If you were a child before the mid 1970s, your Mom probably cooked dinner just about every night of the week. In your home, the kitchen was the center of activity. That’s where the ONE telephone was bolted to the wall, tangled chord dangling below the handset. That rotary dial phone was the conduit to the outside world, but not the only type of communication going on in your kitchen.


Your Mother or Grandmother was passing on more knowledge than the phone in that room. And you, as a child, witnessed all that was occurring before you. There was fresh food from the grocery store, meat from the town butcher, and even ingredients from your own backyard garden. You knew what food was because it passed before you every day and every night.

That ONE room in your home generated the excitement of dinner time together, family gatherings, visitors from the neighborhood or across the country, holiday cooking, and smells of food cooking that I’m sure you can remember to this day. You probably did your homework on the kitchen table as Mom prepared the classic “meat and two sides” every night.

cosbyBut, if you were a child growing up after the mid 1970’s, you most probably stayed in the living room watching “the boob tube” as Mom heated the Swanson TV Dinner or mixed some ground beef with Hamburger Helper. If you were a kid in the 1980s or 90s, you probably saw your Mother pick up the phone and call for take out or pizza delivery.

Where has all the love gone? Where has the love of cooking, the enjoyment of talking to the local butcher, the exhilaration of growing your own tomatoes disappeared to? With the decline of the household kitchen as a center of body and soul nutrition in the home, there can be none of that anymore.

I came to this realization when I tried to convince High School students they could use food as fuel and make a healthier Chicken McNugget. With all the passion and culinary knowledge I could muster up, I told them of the benefits of good wholesome foods. I demonstrated without a doubt that my method was better…and they didn’t care because a chicken puck that comes from the drive through IS chicken now. A fresh chicken breast “don’t look right”, as they said to me.

Let’s stop this trend right now!
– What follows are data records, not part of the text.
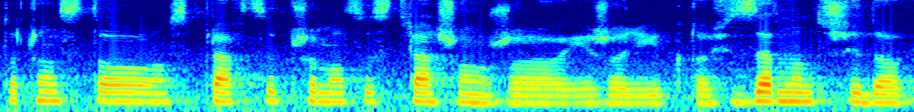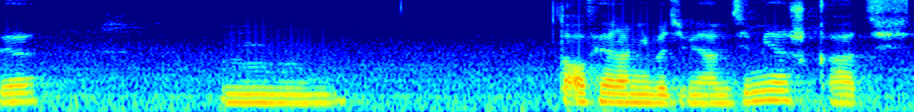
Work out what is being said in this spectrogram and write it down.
to często sprawcy przemocy straszą, że jeżeli ktoś z zewnątrz się dowie, mm, to ofiara nie będzie miała gdzie mieszkać,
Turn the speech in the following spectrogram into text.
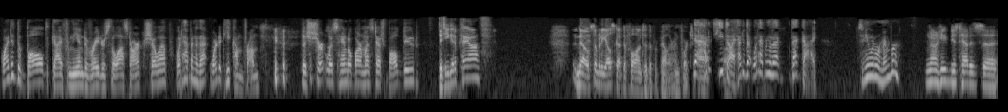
why did the bald guy from the end of Raiders of the Lost Ark show up? What happened to that? Where did he come from? the shirtless, handlebar mustache, bald dude. Did he get a payoff? no, somebody else got to fall into the propeller. Unfortunately, Yeah. How did he die? How did that? What happened to that that guy? Does anyone remember? no, he just had his uh,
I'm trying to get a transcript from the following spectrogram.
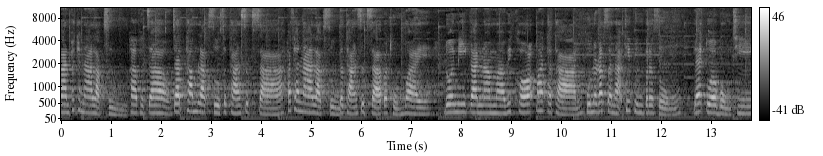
การพัฒนาหลักสูตร ข้าพเจ้า จัดทำหลักสูตรสถานศึกษา พัฒนาหลักสูตรสถานศึกษาปฐมวัย โดยมีการนำมาวิเคราะห์มาตรฐาน คุณลักษณะที่พึงประสงค์ และตัวบ่งชี้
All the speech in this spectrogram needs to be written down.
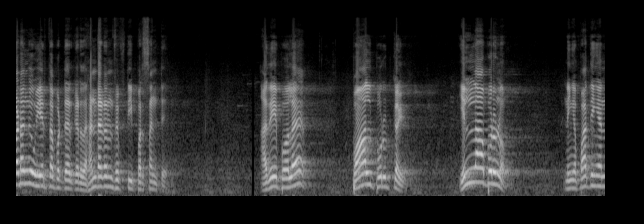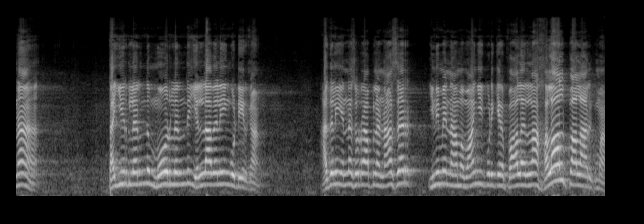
மடங்கு உயர்த்தப்பட்டிருக்கிறது. ஹண்ட்ரட் அண்ட் ஃபிஃப்டி பர்சன்ட்டு அதே போல் பால் பொருட்கள் எல்லா பொருளும். நீங்கள் பார்த்தீங்கன்னா தயிர்லேருந்து மோர்லேருந்து எல்லா வேலையும் கூட்டியிருக்கான். அதுலேயும் என்ன சொல்கிறாப்புல நாசர் இனிமேல் நாம் வாங்கி குடிக்கிற பாலெல்லாம் ஹலால் பாலாக இருக்குமா?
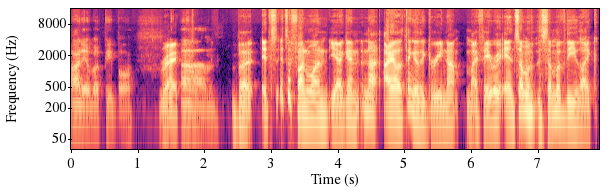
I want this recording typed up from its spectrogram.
audiobook people. right? Um, but it's it's a fun one. Yeah, again, not I think I agree, not my favorite. And some of the some of the like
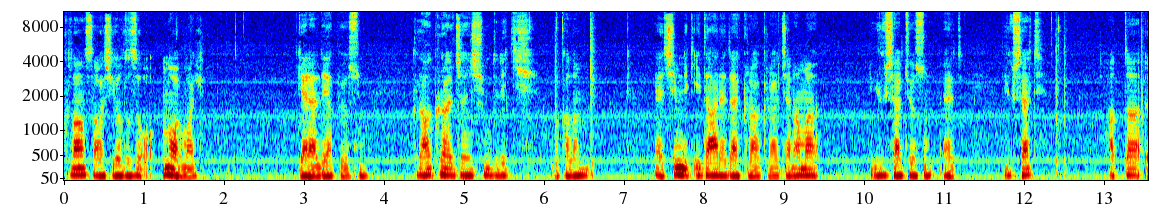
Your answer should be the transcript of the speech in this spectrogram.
Klan savaşı yıldızı normal. Genelde yapıyorsun. Kral kraliçen şimdilik bakalım. Evet şimdilik idare eder kral kraliçen ama yükseltiyorsun. Evet. Yükselt. Hatta e,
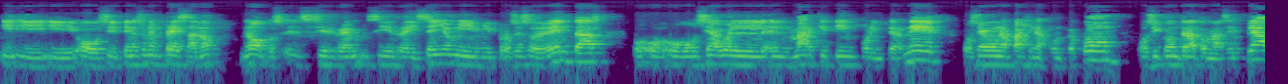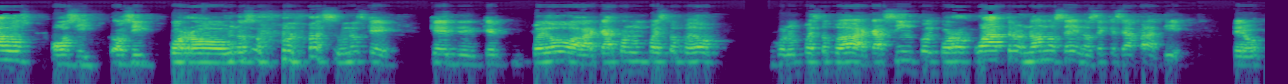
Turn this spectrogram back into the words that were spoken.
y, o si tienes una empresa, ¿no? No, pues eh, si, si rediseño mi, proceso de ventas, o, si hago el, marketing por internet, o si hago una página.com, o si contrato más empleados, o si, o si corro unos, unos, unos que, que, que puedo abarcar con un puesto, puedo con un puesto puedo abarcar cinco y corro cuatro, no, no sé, no sé qué sea para ti, pero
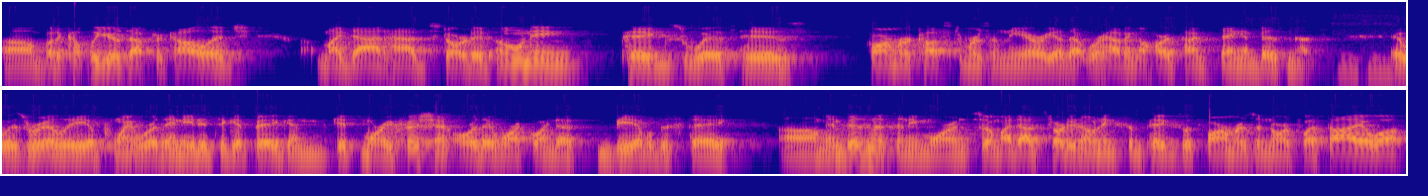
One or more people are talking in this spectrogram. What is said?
Um, but a couple years after college, my dad had started owning pigs with his farmer customers in the area that were having a hard time staying in business. Mm-hmm. It was really a point where they needed to get big and get more efficient, or they weren't going to be able to stay um, in business anymore. And so my dad started owning some pigs with farmers in Northwest Iowa.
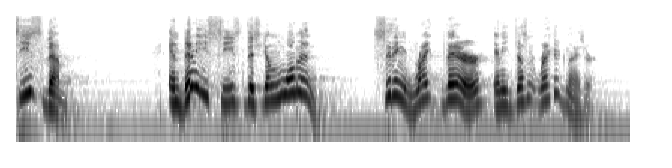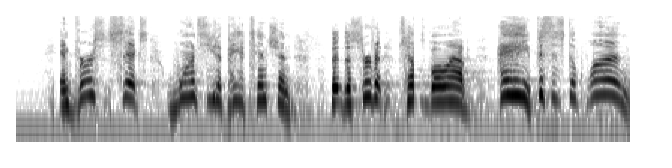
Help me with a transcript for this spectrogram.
sees them. And then he sees this young woman sitting right there, and he doesn't recognize her. And verse 6 wants you to pay attention. The, the servant tells Boaz, Hey, this is the one.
To create healthy adults, we have to be sure kids know what good food is, how to identify it, how to get it, and what to do with it. Based on what I’ve witnessed in food culture over these past decades, I believe there are 5 wonderful things that happen surrounding food and the kitchen that should be MANDATORY for making tomorrow’s adults better people.
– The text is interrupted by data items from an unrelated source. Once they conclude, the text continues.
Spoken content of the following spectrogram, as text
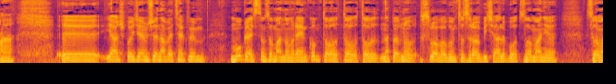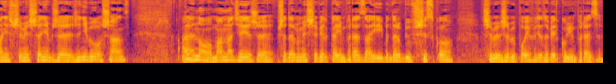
A y, ja już powiedziałem, że nawet jakbym mógł grać z tą złamaną ręką, to, to, to na pewno spróbowałbym to zrobić, ale było to złamanie, złamanie z przemieszczeniem, że, że nie było szans. Ale no, mam nadzieję, że przede mną jeszcze wielka impreza i będę robił wszystko, żeby, żeby pojechać na tę wielką imprezę.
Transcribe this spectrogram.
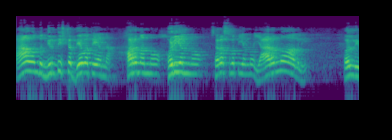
ಆ ಒಂದು ನಿರ್ದಿಷ್ಟ ದೇವತೆಯನ್ನ, ಹರನನ್ನು, ಹರಿಯನ್ನೋ, ಸರಸ್ವತಿಯನ್ನೋ, ಯಾರನ್ನೋ ಆಗಲಿ ಅಲ್ಲಿ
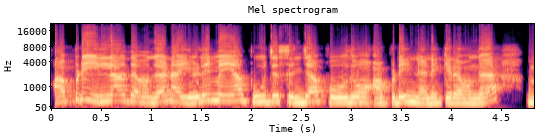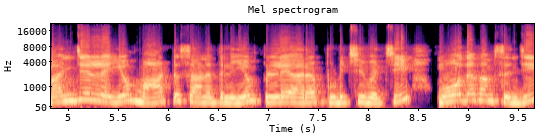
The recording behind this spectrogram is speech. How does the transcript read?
அப்படி இல்லாதவங்க நான் எளிமையா பூஜை செஞ்சா போதும் அப்படின்னு நினைக்கிறவங்க மஞ்சள்லையும் மாட்டு சாணத்திலையும் பிள்ளையார பிடிச்சி வச்சு மோதகம் செஞ்சு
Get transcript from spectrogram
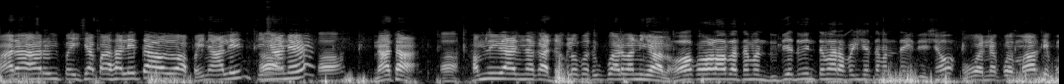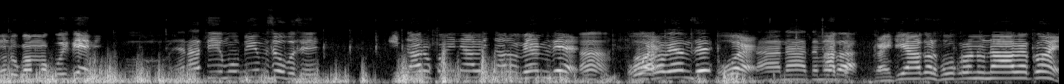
મારા હારું પૈસા પાછા લેતા આવજો. આ ભાઈને આલી ટીનાને. ના થા. હા. સમજી જાય નકા ઢગલો પછી ઉપાડવા નહીં હાલો. હો કોળા બા તમને દૂધે દૂધીને તમારા પૈસા તમને દઈ દેશો હો. નક મારથી ભૂંડું ગામમાં કોઈ કે નહીં. એનાથી હું બીમ છું પછી. ઈ તારો કોઈ ના આવે તારો વેમ છે. હા ઓય. મારો છે? હોવે ના ના તમે બા. ઘંટિયા આગળ છોકરાનું ના આવે કઈ.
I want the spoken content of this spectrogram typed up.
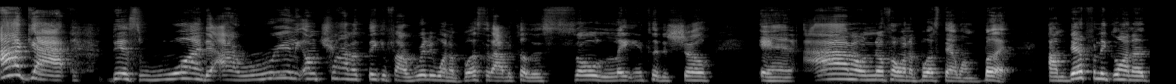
I got this one that I really I'm trying to think if I really want to bust it out because it's so late into the show, and I don't know if I want to bust that one, but I'm definitely going to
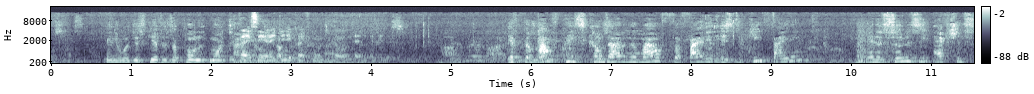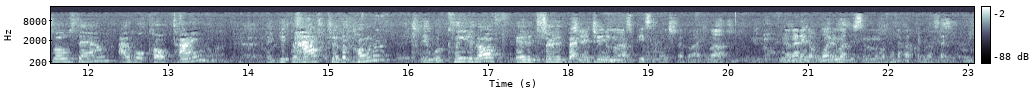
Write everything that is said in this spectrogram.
戻します And it will just give his opponent more で time 対 to 戦相手 recover. に回復の時間を与えるだけです If the mouthpiece comes out of the mouth, the fighter is to keep fighting. And as soon as the action slows down, I will call time and get the mouth to the corner. They will clean it off and insert it back 試合 into 中 the にマウ mouth. スピースが落ちた場合は流れが終わるまでそのまま戦ってください一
5 Child Kitchen Wonders To Grow A Better Adult:

1) Grow Something!

– A child of any age can be shown how seeds turn into plants and it’s thrilling for them to watch something grow, it teaches many lessons. You don’t need a backyard garden like Grandma had. Even if you live in the city, a few flower pots with herbs are exciting when you use them together in a meal.

2) Share The Truth About Where Meat Comes From
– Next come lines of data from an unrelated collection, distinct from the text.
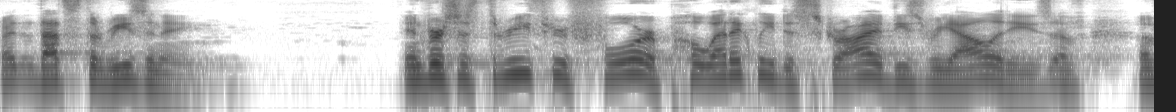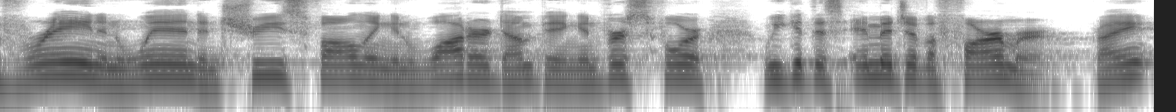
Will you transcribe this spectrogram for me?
Right? That's the reasoning. In verses 3 through 4, poetically describe these realities of, of rain and wind and trees falling and water dumping. In verse 4, we get this image of a farmer, right?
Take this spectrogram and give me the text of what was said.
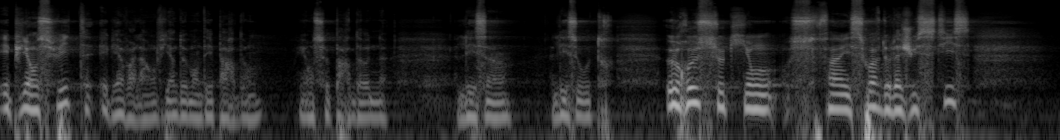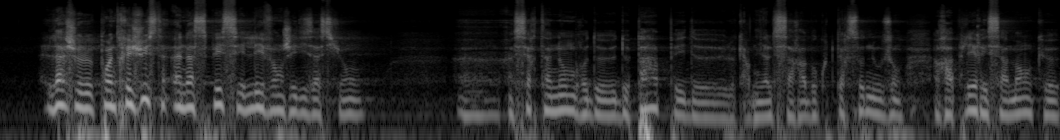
et puis ensuite, eh bien voilà, on vient demander pardon et on se pardonne les uns les autres. Heureux ceux qui ont faim et soif de la justice. Là, je pointerai juste un aspect, c'est l'évangélisation. Euh, un certain nombre de, papes et de, le cardinal Sarah, beaucoup de personnes nous ont rappelé récemment que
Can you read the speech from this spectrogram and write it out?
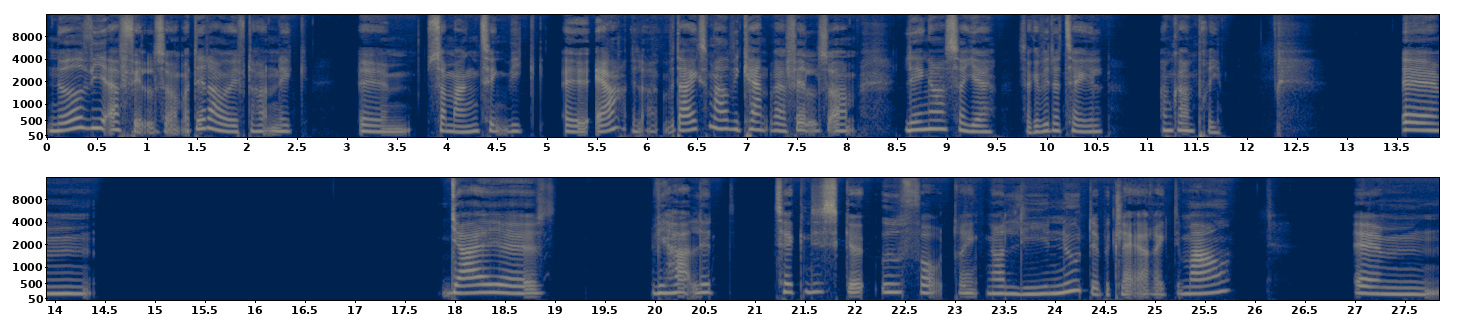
noget, vi er fælles om. Og det er der jo efterhånden ikke øh, så mange ting, vi øh, er, eller der er ikke så meget, vi kan være fælles om længere, så ja, så kan vi da tale om Grand Prix. Øhm, jeg, øh, vi har lidt tekniske udfordringer lige nu. Det beklager jeg rigtig meget. Øhm,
– Beef comes from cows. Pork comes from pigs, chicken comes from chickens, it’s just a fact. Our main sources of protein don’t start at the grocery store. The object is not to inflict any political agenda on your young child, but make them aware that food is a natural item and we’re on the top of the food chain.

3) Fast Food Is NOT More Exciting

– Going to McDonalds should NOT be a “special night out”. Don’t make fast food out to be more than it is, cheap and convenient. You can take your child to the drive through but make it apparent that this is not the best way to eat.

4) Mega-mart Grocery Stores Aren’t The Only People That Sell Food

– Take your child or grandchildren to the farmers market, farm or roadside stand. Show them that there are people whose lives are dedicated to providing food to the community beyond the faceless corporation.

5) Bring Them Into The Kitchen At An Early Age

– Don’t tell your kids that cooking is difficult and dangerous. Don’t tell them all the ways they can hurt themselves or ruin dinner. No matter what the age, they can help with cleaning string beans, stirring something, placing cooked items on the plate, or anything that gets them involved in good food and starting to learn to cook.

The pressures are great on kids today. The “exciting” food is cheap, it’s readily available and comes with a LOT of marketing. Home cooked meals are not, unless you make them preferable to lesser foods by including your children in the entire cycle of good food and how it impacts their enjoyment, nutrition, health, and ultimately their entire adulthood.

Create an adult palate early on in life by sharing all the things that should be occurring in, and around, the kitchen. It should be the heart of the home where children become great adults by respecting food and learning basic cooking skills.